Give back the full listing, character for character, with no pictures.
------
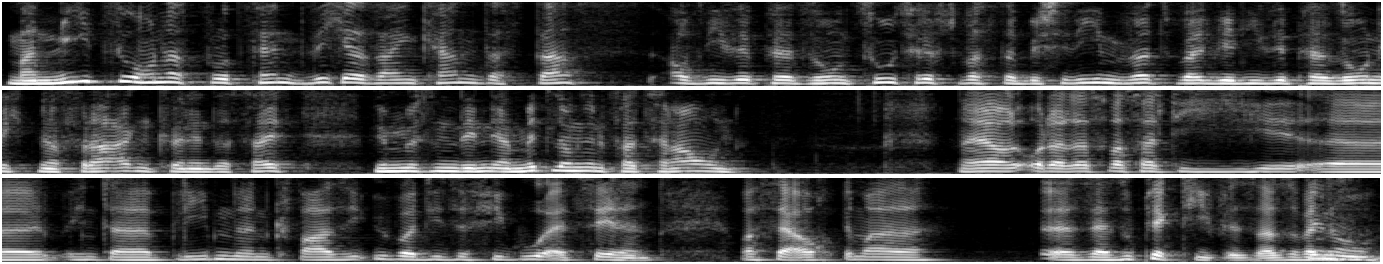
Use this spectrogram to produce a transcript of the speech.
man nie zu 100% sicher sein kann, dass das auf diese Person zutrifft, was da beschrieben wird, weil wir diese Person nicht mehr fragen können. Das heißt, wir müssen den Ermittlungen vertrauen. Naja, oder das, was halt die äh, Hinterbliebenen quasi über diese Figur erzählen, was ja auch immer äh, sehr subjektiv ist. Also wenn genau.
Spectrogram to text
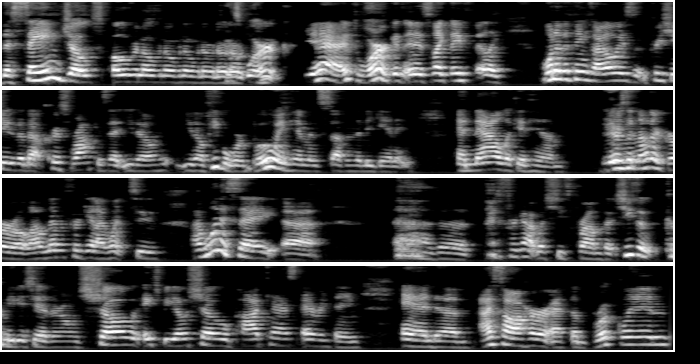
the same jokes over and over and over and over and over and over. It's work. Yeah, it's work, and and it's like they like one of the things I always appreciated about Chris Rock is that you know you know people were booing him and stuff in the beginning, and now look at him. There's another girl I'll never forget. I went to I want to say uh, uh, the I forgot what she's from, but she's a comedian. She has her own show, HBO show, podcast, everything. And um, I saw her at the Brooklyn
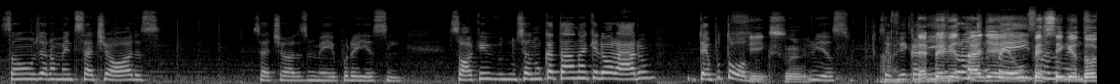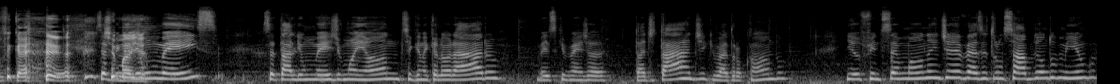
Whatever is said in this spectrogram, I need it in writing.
São geralmente sete horas, sete horas e meia por aí, assim. Só que você nunca tá naquele horário o tempo todo. Fixo, né? Isso. Você Ah, fica Até ali evitar durante um mês, o perseguidor ficar Você fica ali manjando. um mês, você tá ali um mês de manhã, seguindo aquele horário. Mês que vem já tá de tarde, que vai trocando. E o fim de semana a gente reveza entre um sábado e um domingo.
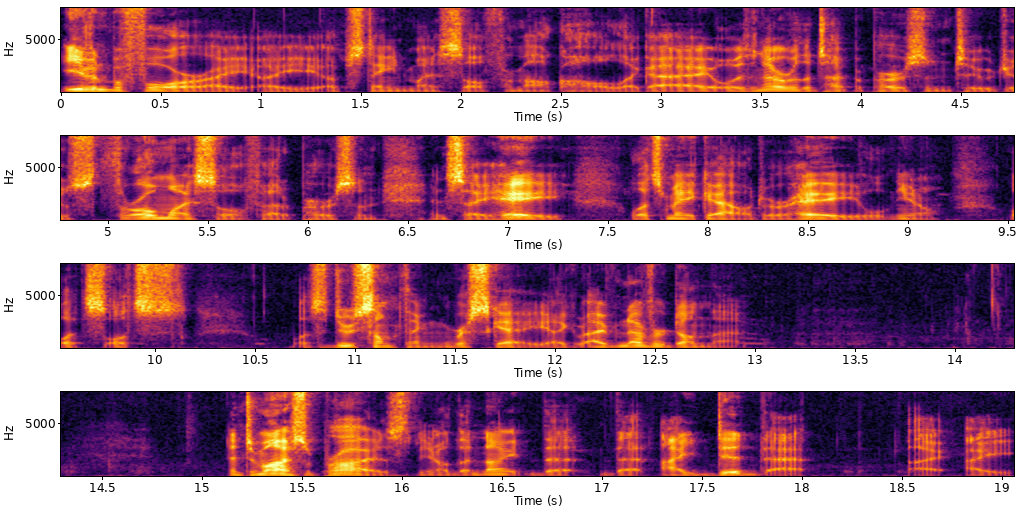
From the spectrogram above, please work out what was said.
even before I, I abstained myself from alcohol, like I, I was never the type of person to just throw myself at a person and say, "Hey, let's make out," or "Hey, you know, let's let's let's do something risque." I, I've never done that. And to my surprise, you know, the night that, that I did that, I, I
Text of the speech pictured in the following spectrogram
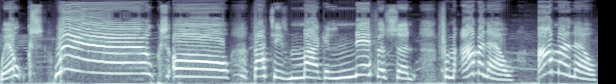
Wilks. Wilks! Oh, that is magnificent from Amanel. Amanel.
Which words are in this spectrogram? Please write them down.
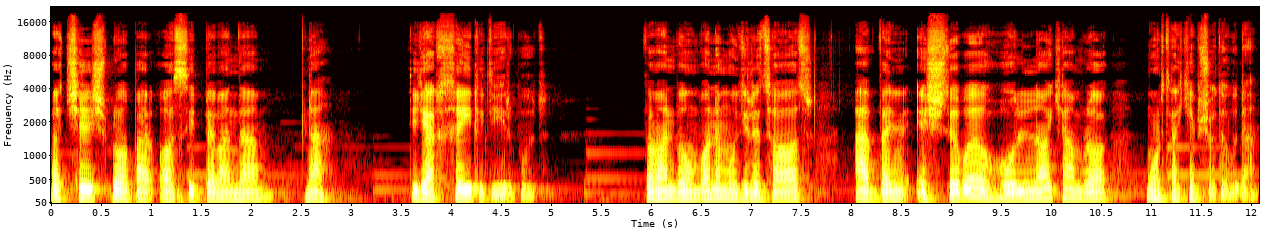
و چشم را بر آسیب ببندم؟ نه. دیگر خیلی دیر بود. و من به عنوان مدیر تئاتر اولین اشتباه هولناکم را مرتکب شده بودم.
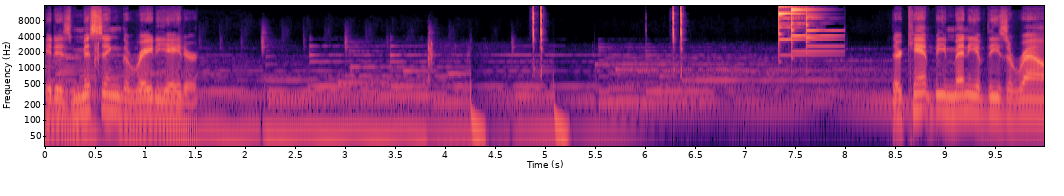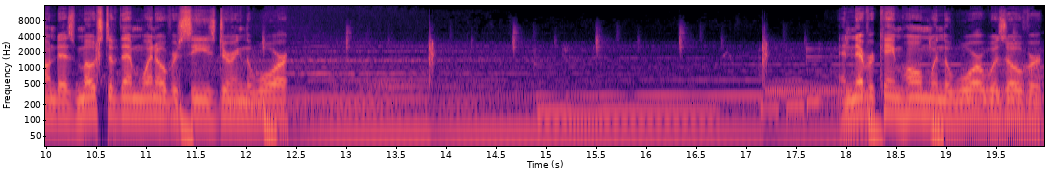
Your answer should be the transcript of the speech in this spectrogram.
It is missing the radiator. There can't be many of these around as most of them went overseas during the war and never came home when the war was over.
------
### Answer section
Use this spectrogram to produce a transcript of the speech.
man nie zu 100% sicher sein kann, dass das auf diese Person zutrifft, was da beschrieben wird, weil wir diese Person nicht mehr fragen können. Das heißt, wir müssen den Ermittlungen vertrauen. Naja, oder das, was halt die äh, Hinterbliebenen quasi über diese Figur erzählen, was ja auch immer äh, sehr subjektiv ist. Also wenn genau.
Spectrogram to text
the same jokes over and over and over and over and over and over. It's work. Yeah, it's work, and and it's like they like one of the things I always appreciated about Chris Rock is that you know you know people were booing him and stuff in the beginning, and now look at him. There's another girl I'll never forget. I went to I want to say uh, uh, the I forgot what she's from, but she's a comedian. She has her own show, HBO show, podcast, everything. And um, I saw her at the Brooklyn
Whatever is said in this spectrogram, I need it in writing.
São geralmente sete horas, sete horas e meia por aí, assim. Só que você nunca tá naquele horário o tempo todo. Fixo, né? Isso. Você Ah, fica Até ali evitar durante um mês, o perseguidor ficar Você fica ali manjando. um mês, você tá ali um mês de manhã, seguindo aquele horário. Mês que vem já tá de tarde, que vai trocando. E o fim de semana a gente reveza entre um sábado e um domingo.
From the spectrogram above, please work out what was said.
even before I, I abstained myself from alcohol, like I, I was never the type of person to just throw myself at a person and say, "Hey, let's make out," or "Hey, you know, let's let's let's do something risque." I, I've never done that. And to my surprise, you know, the night that, that I did that, I, I
Text of the speech pictured in the following spectrogram
Wilks. Wilks! Oh, that is magnificent from Amanel. Amanel.
Which words are in this spectrogram? Please write them down.
و چشم را بر آسیب ببندم؟ نه. دیگر خیلی دیر بود. و من به عنوان مدیر تئاتر اولین اشتباه هولناکم را مرتکب شده بودم.
Your answer should be the transcript of the speech in this spectrogram.
It is missing the radiator. There can't be many of these around as most of them went overseas during the war and never came home when the war was over.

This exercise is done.